The government’s new “stay alert” slogan does not make clear what alert means and does not tell people what they should be alert to, an expert has said.
The comments came as a group of independent scientists said the prime minister’s plan for easing lockdown restrictions is potentially dangerous and could lead to the return of multiple local epidemics.
Former government chief scientific adviser David King has assembled a group of experts – Independent SAGE – to look at how the UK could work its way out of coronavirus lockdown.
A report from the group claims Boris Johnson is not following the science, and criticises the government for using what it says is “inaccurate, incomplete and selective data” and confusing messaging – including the stay alert slogan.
Susan Michie, professor of health psychology and director of the Centre for Behaviour Change at University College London, and a member of the SPI(B) subcommittee of the Scientific Advisory Group for Emergencies (SAGE) sits on the group.
Speaking at a press briefing, she said the stay alert direction was not clear and some of the earlier messaging from the government seemed to have faded.

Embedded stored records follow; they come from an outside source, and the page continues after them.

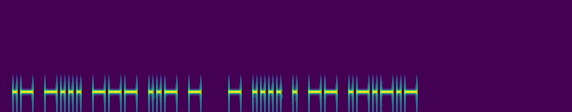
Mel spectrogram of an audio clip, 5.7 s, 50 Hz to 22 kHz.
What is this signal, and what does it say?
Morse code, heard as a keyed tone, about 30 wpm, 700 Hz. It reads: ABOUT THEM.
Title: Sentences from Top 800 Words 30wpm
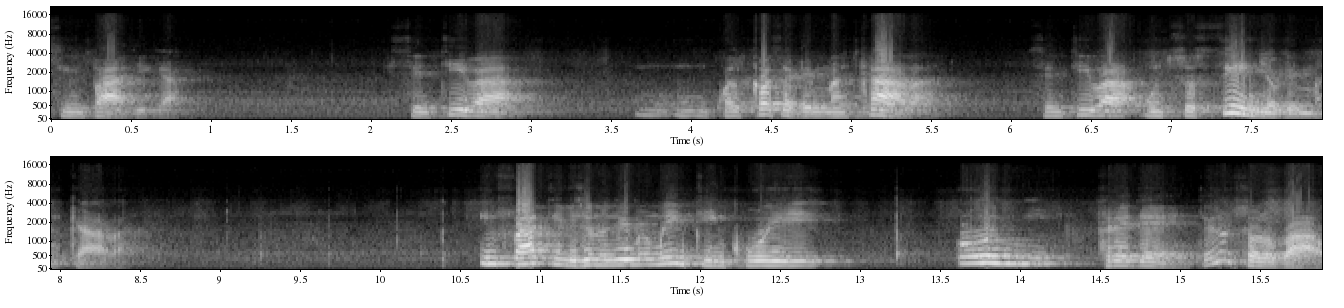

Prof Michie said: “A measure of success is population-wide behaviour change because behaviour is at the heart of the transmission of this virus, both directly from sneezing and coughing into people’s faces, but also through touching surfaces and objects that other people touch and the behaviours are quite simple.
“If all the population adopted the behaviours that are recommended the virus would stop dead in its tracks.
“And it’s a long while since we’ve had government campaigns about that – cleaning your hands in the appropriate places and times, ensuring all coughs and sneezes are caught in a tissue that is disposed of immediately, not touching nose, mouth and eyes, which is where the virus gets into the body, and keeping two metres distance.”
She added that it is not enough to tell people what to do, but that training and support are also needed to ensure these become maintained population-wide habits.
Speaking about some lockdown measures being relaxed from Wednesday, Prof Michie said the two-metre social distancing is dependent on the social and material environment.
“And this is where Wednesday’s new policy of people going back to work, and inevitably having to go on public transport, raises huge issues and challenges,” she added.
She also said the new “stay alert, control the virus, save lives” slogan is not clear.
“I think the concern with the actual slogan – stay alert – is it’s not very obvious what alert means, what people should be alert to, and what they should do if when being alert they identify something that isn’t defined.
“And the next bit of the slogan is control the virus. Again, it’s a bit content-free, in terms of how we’re meant to be controlling the virus.
“So I think it’s incredibly important, and the public have been asking for this over the last few weeks, to have really clear, behaviourally specific advice about who should be doing what and where.”
Prof Michie said easing restrictions is going to be more complicated than the imposing of them was, and people will be anxious about going into potentially unsafe situations, and bringing the virus back to their household.
“And in these circumstances, more than ever, we need really clear messaging, but also objectively verified safety on the ground, so that the lowest paid people, the most vulnerable people, aren’t the ones who are going to be expected to go back into unsafe working conditions and travelling on unsafe transport to get there,” she said.
The report from the independent group makes a number of recommendations and will be sent to policymakers.
It urges the government to focus on testing, tracing and isolating to control infections.
King, who set up the group after the official SAGE had faced criticism over not being transparent, said: “Since the start of the Covid-19 epidemic the government has told us they are ‘following the science’, however in the weeks and months that have followed it has become increasingly apparent that this is simply not the case.”
We’re a thorn in the side of the establishment, but we can’t do it without your help
Your fight is our fight. But as many of you will know, speaking truth to power has never been easy, especially for a small, independent media outlet such as the Canary. We have weathered many attempts to silence our vital opposition to an increasingly fascist government and right-wing mainstream media. Now more than ever, we need your support.
We don’t have fancy offices, and our entire staff works remotely. Almost all of our income is spent on paying the people who make the Canary’s content. So your contribution directly supports our team and enables us to continue to do what we do: disrupt power, and amplify people.
But we can’t do this without you. So please, if you appreciate our work, can you help us continue the fight?